:: WHAT THE EXERCISE ASKS ::
Print out each record below, unaltered and complete, without its images.

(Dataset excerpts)
-------------------------
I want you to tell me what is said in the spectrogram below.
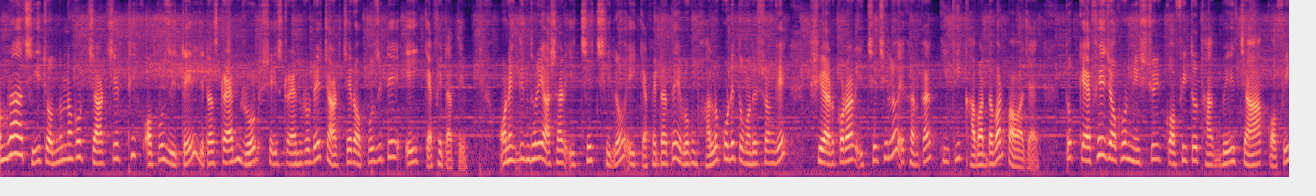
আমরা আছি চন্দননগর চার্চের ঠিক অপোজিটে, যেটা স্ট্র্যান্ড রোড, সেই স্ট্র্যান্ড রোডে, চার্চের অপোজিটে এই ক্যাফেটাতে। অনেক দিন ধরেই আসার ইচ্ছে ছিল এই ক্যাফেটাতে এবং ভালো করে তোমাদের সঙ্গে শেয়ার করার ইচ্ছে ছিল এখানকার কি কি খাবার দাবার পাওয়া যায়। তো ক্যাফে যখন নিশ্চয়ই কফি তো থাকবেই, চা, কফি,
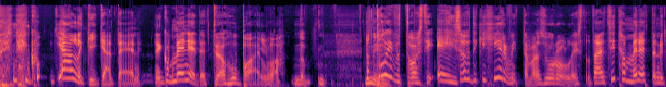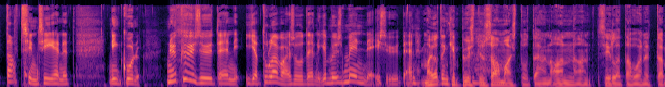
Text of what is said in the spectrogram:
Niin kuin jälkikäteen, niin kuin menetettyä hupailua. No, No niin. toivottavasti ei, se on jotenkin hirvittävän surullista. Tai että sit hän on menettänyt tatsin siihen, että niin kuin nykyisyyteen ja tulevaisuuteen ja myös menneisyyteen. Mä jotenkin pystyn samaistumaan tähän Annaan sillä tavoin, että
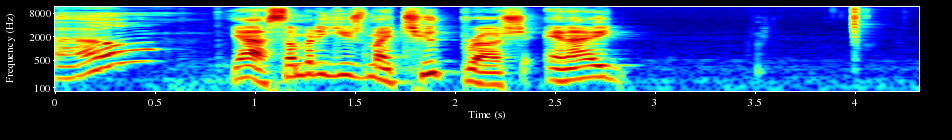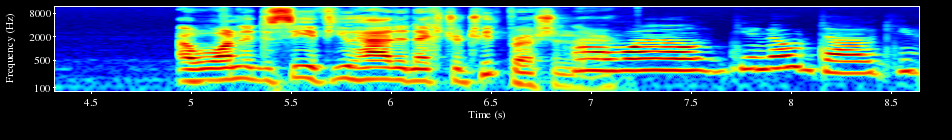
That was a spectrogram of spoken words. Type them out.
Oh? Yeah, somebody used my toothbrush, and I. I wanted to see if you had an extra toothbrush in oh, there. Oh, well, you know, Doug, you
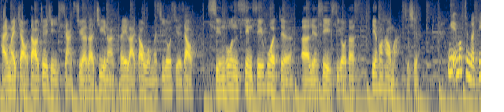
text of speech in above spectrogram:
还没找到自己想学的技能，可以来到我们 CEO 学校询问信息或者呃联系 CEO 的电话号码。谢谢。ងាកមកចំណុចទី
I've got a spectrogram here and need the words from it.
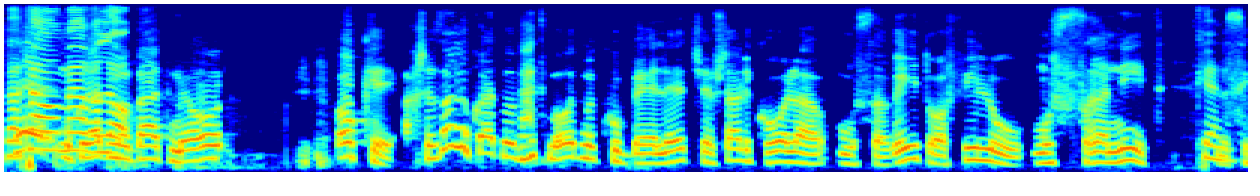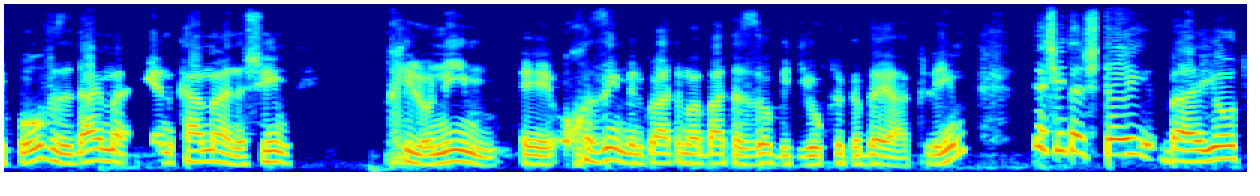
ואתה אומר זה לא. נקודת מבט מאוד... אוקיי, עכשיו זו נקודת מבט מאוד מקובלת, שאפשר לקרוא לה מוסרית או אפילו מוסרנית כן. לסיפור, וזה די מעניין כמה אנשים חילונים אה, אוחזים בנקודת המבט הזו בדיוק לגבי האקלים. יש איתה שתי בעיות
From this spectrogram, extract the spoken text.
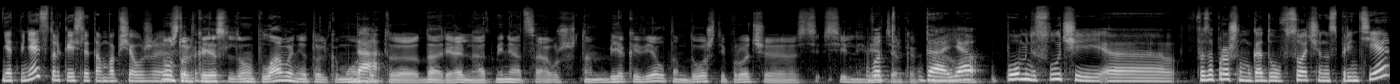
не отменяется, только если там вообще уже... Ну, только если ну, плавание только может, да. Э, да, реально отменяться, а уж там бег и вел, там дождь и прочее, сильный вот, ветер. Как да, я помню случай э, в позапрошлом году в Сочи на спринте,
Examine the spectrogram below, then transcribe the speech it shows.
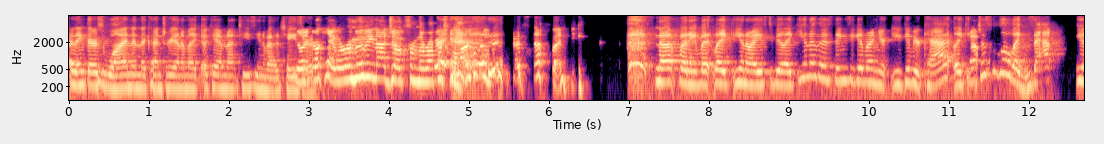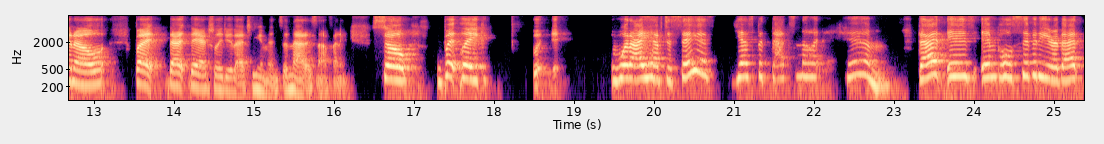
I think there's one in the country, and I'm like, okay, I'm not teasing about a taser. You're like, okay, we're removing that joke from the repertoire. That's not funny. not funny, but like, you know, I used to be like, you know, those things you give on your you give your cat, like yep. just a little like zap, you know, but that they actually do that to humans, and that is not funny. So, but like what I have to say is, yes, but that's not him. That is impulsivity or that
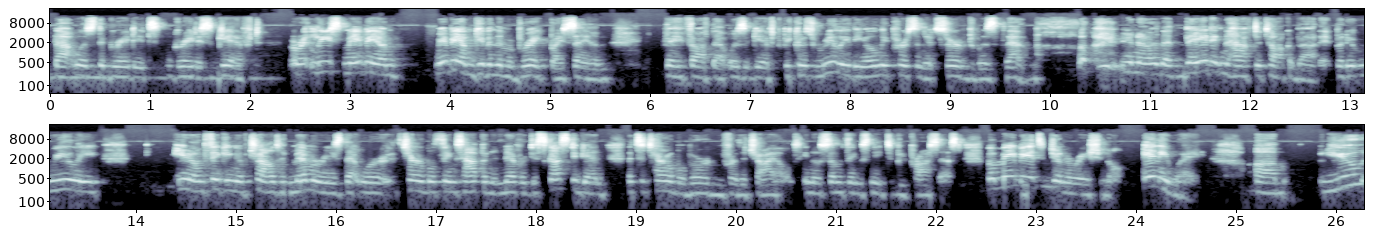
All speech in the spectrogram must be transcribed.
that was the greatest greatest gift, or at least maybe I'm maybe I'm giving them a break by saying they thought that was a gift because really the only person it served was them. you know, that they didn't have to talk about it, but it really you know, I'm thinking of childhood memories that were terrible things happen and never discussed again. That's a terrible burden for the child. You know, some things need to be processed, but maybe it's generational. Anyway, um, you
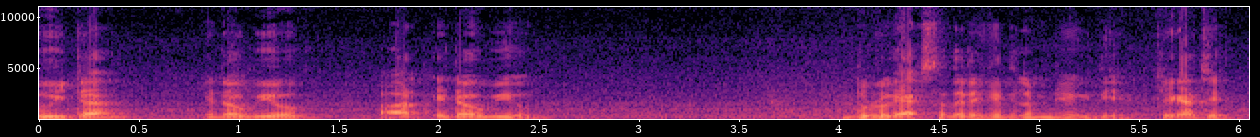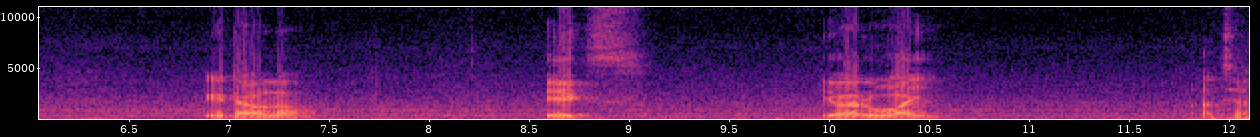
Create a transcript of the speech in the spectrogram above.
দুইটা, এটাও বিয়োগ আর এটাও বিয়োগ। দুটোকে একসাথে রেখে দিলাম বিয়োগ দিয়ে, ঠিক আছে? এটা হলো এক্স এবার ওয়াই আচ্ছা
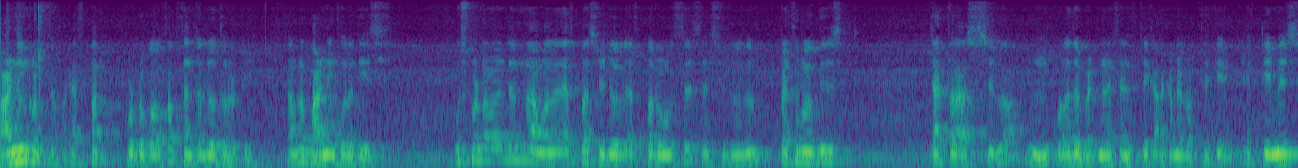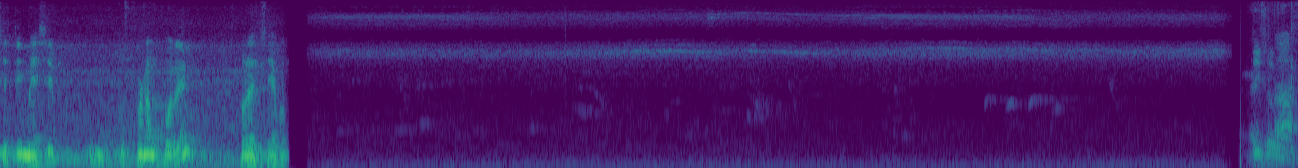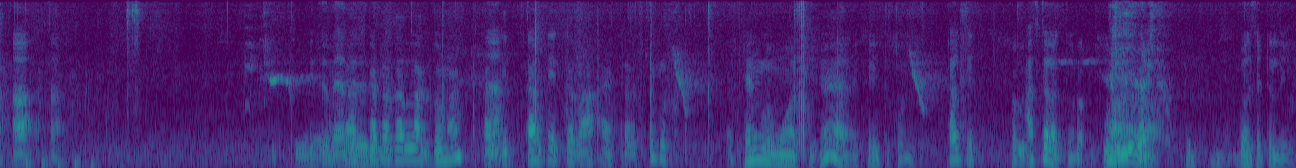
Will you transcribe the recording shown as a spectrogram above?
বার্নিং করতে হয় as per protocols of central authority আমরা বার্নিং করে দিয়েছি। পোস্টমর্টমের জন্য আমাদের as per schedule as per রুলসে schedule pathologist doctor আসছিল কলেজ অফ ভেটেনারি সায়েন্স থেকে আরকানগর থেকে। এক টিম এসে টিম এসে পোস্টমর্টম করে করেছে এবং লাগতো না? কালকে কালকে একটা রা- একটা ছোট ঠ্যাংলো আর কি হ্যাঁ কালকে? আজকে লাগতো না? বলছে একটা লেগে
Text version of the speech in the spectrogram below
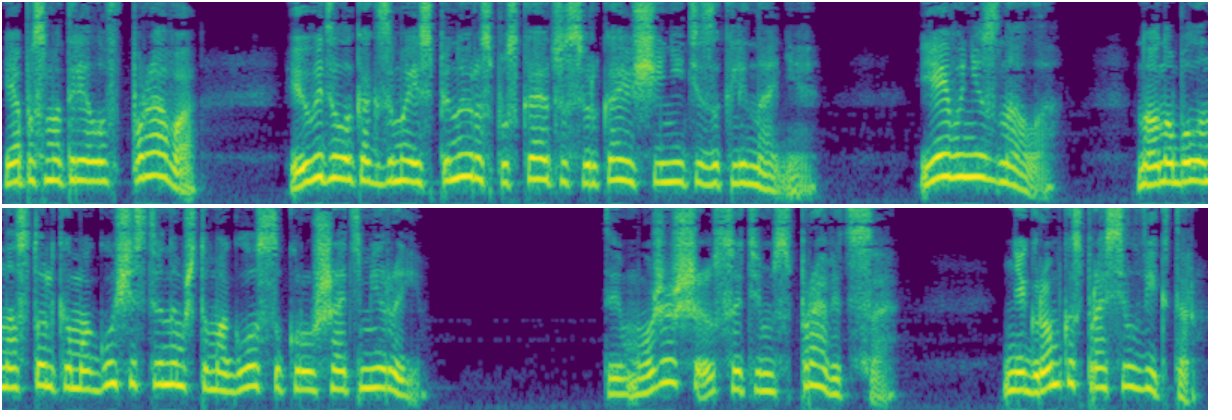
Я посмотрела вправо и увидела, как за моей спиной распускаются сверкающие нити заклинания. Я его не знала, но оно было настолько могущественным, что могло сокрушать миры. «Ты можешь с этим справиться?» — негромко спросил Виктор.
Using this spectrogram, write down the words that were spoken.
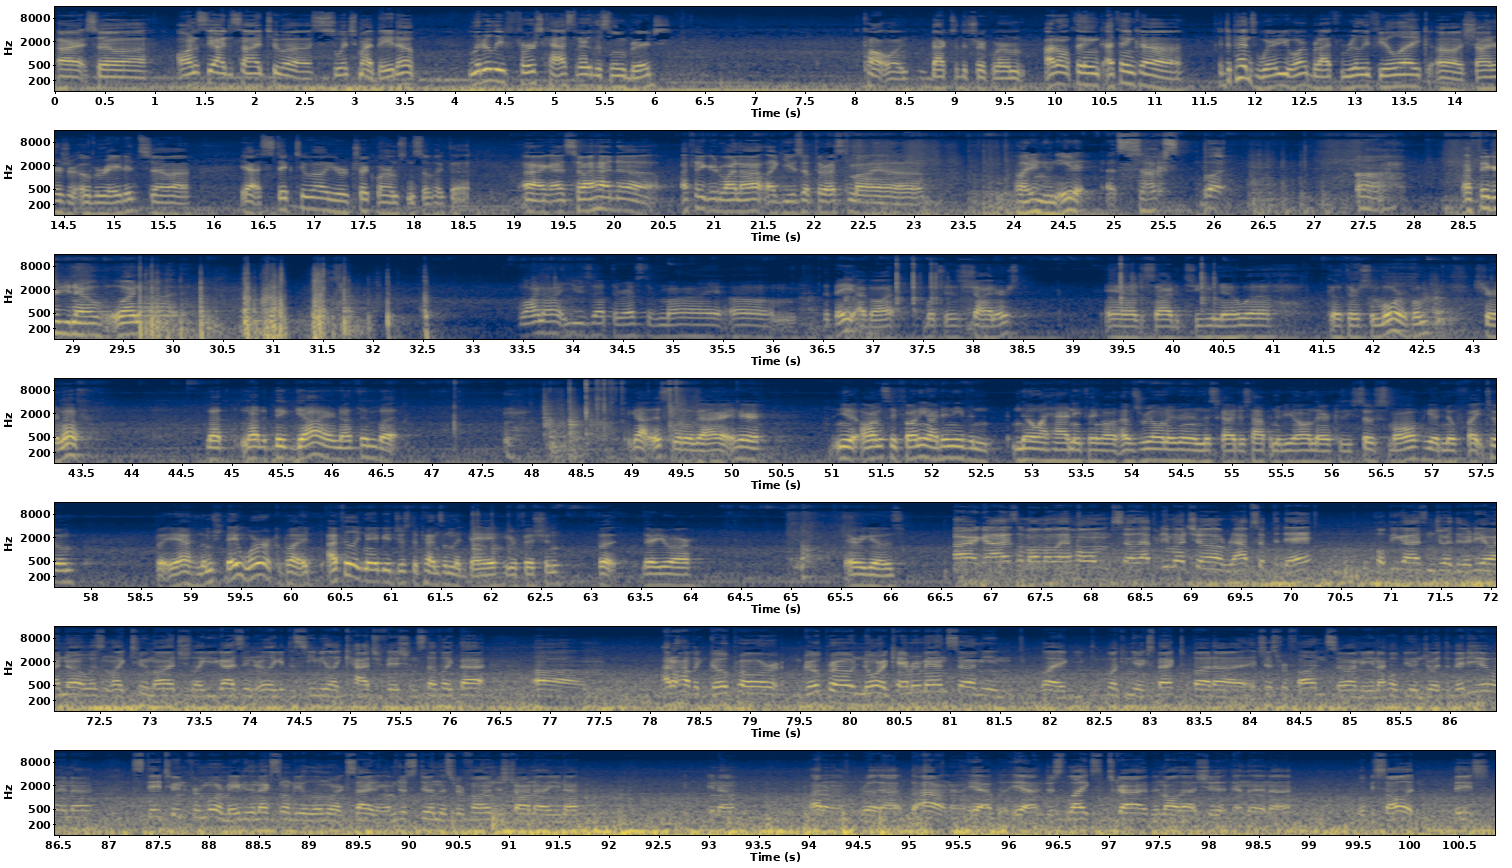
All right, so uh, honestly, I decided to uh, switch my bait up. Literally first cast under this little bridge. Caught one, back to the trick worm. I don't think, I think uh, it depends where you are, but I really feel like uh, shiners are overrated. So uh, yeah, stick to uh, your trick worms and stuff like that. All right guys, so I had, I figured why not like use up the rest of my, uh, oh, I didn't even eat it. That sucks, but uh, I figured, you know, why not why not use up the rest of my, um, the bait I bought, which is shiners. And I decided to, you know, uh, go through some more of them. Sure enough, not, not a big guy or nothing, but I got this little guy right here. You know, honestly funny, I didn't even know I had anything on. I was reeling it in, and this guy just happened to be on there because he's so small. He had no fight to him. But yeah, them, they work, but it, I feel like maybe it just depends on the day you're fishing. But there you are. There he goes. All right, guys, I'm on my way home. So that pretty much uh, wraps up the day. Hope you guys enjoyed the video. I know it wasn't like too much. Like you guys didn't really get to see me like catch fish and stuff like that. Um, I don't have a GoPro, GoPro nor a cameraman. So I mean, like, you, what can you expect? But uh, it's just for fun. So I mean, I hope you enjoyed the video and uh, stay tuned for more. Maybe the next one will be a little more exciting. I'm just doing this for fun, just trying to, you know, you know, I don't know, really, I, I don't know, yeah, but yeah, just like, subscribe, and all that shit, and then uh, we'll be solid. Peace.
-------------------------
:: SOLUTION ::
I want you to tell me what is said in the spectrogram below.
আমরা আছি চন্দননগর চার্চের ঠিক অপোজিটে, যেটা স্ট্র্যান্ড রোড, সেই স্ট্র্যান্ড রোডে, চার্চের অপোজিটে এই ক্যাফেটাতে। অনেক দিন ধরেই আসার ইচ্ছে ছিল এই ক্যাফেটাতে এবং ভালো করে তোমাদের সঙ্গে শেয়ার করার ইচ্ছে ছিল এখানকার কি কি খাবার দাবার পাওয়া যায়। তো ক্যাফে যখন নিশ্চয়ই কফি তো থাকবেই, চা, কফি,
Text of what is said in the spectrogram:
Niin kuin jälkikäteen, niin kuin menetettyä hupailua. No, No niin. toivottavasti ei, se on jotenkin hirvittävän surullista. Tai että sit hän on menettänyt tatsin siihen, että niin kuin nykyisyyteen ja tulevaisuuteen ja myös menneisyyteen. Mä jotenkin pystyn samaistumaan tähän Annaan sillä tavoin, että
That was a spectrogram of spoken words. Type them out.
Oh? Yeah, somebody used my toothbrush, and I. I wanted to see if you had an extra toothbrush in oh, there. Oh, well, you know, Doug, you
text of speech in above spectrogram:
还没找到自己想学的技能，可以来到我们 CEO 学校询问信息或者呃联系 CEO 的电话号码。谢谢。ងាកមកចំណុចទី
I've got a spectrogram here and need the words from it.
ואתה אומר זה לא. נקודת מבט מאוד... אוקיי, עכשיו זו נקודת מבט מאוד מקובלת, שאפשר לקרוא לה מוסרית או אפילו מוסרנית כן. לסיפור, וזה די מעניין כמה אנשים חילונים אה, אוחזים בנקודת המבט הזו בדיוק לגבי האקלים. יש איתה שתי בעיות
From this spectrogram, extract the spoken text.
не отменяется, только если там вообще уже... Ну, только если ну, плавание только может, да. Э, да, реально отменяться, а уж там бег и вел, там дождь и прочее, сильный вот, ветер. Как да, я помню случай э, в позапрошлом году в Сочи на спринте,
Examine the spectrogram below, then transcribe the speech it shows.
I think there's one in the country, and I'm like, okay, I'm not teasing about a taser. You're like, okay, we're removing that joke from the repertoire. That's not funny. not funny, but like, you know, I used to be like, you know, those things you give on your you give your cat, like yep. just a little like zap, you know, but that they actually do that to humans, and that is not funny. So, but like what I have to say is, yes, but that's not him. That is impulsivity or that
All speech in the spectrogram must be transcribed.
that was the greatest greatest gift, or at least maybe I'm maybe I'm giving them a break by saying they thought that was a gift because really the only person it served was them. you know, that they didn't have to talk about it, but it really you know, I'm thinking of childhood memories that were terrible things happen and never discussed again. That's a terrible burden for the child. You know, some things need to be processed, but maybe it's generational. Anyway, um, you
Create a transcript of the speech in the spectrogram above.
দুইটা, এটাও বিয়োগ আর এটাও বিয়োগ। দুটোকে একসাথে রেখে দিলাম বিয়োগ দিয়ে, ঠিক আছে? এটা হলো এক্স এবার ওয়াই আচ্ছা
Will you transcribe the recording shown as a spectrogram above?
বার্নিং করতে হয় as per protocols of central authority আমরা বার্নিং করে দিয়েছি। পোস্টমর্টমের জন্য আমাদের as per schedule as per রুলসে schedule pathologist doctor আসছিল কলেজ অফ ভেটেনারি সায়েন্স থেকে আরকানগর থেকে। এক টিম এসে টিম এসে পোস্টমর্টম করে করেছে এবং লাগতো না? কালকে কালকে একটা রা- একটা ছোট ঠ্যাংলো আর কি হ্যাঁ কালকে? আজকে লাগতো না? বলছে একটা লেগে
Text version of the speech in the spectrogram below
Я посмотрела вправо и увидела, как за моей спиной распускаются сверкающие нити заклинания. Я его не знала, но оно было настолько могущественным, что могло сокрушать миры. «Ты можешь с этим справиться?» — негромко спросил Виктор.
Using this spectrogram, write down the words that were spoken.
All right, so uh, honestly, I decided to uh, switch my bait up. Literally first cast under this little bridge. Caught one, back to the trick worm. I don't think, I think uh, it depends where you are, but I really feel like uh, shiners are overrated. So uh, yeah, stick to uh, your trick worms and stuff like that. All right guys, so I had, I figured why not like use up the rest of my, uh, oh, I didn't even eat it. That sucks, but uh, I figured, you know, why not why not use up the rest of my, um, the bait I bought, which is shiners. And I decided to, you know, uh, go through some more of them. Sure enough, not, not a big guy or nothing, but I got this little guy right here. You know, honestly funny, I didn't even know I had anything on. I was reeling it in, and this guy just happened to be on there because he's so small. He had no fight to him. But yeah, them, they work, but it, I feel like maybe it just depends on the day you're fishing. But there you are. There he goes. All right, guys, I'm on my way home. So that pretty much uh, wraps up the day. Hope you guys enjoyed the video. I know it wasn't like too much. Like you guys didn't really get to see me like catch fish and stuff like that. Um, I don't have a GoPro, GoPro nor a cameraman. So I mean, like, you, what can you expect? But uh, it's just for fun. So I mean, I hope you enjoyed the video and uh, stay tuned for more. Maybe the next one will be a little more exciting. I'm just doing this for fun, just trying to, you know, you know, I don't know, really, I, I don't know, yeah, but yeah, just like, subscribe, and all that shit, and then uh, we'll be solid. Peace.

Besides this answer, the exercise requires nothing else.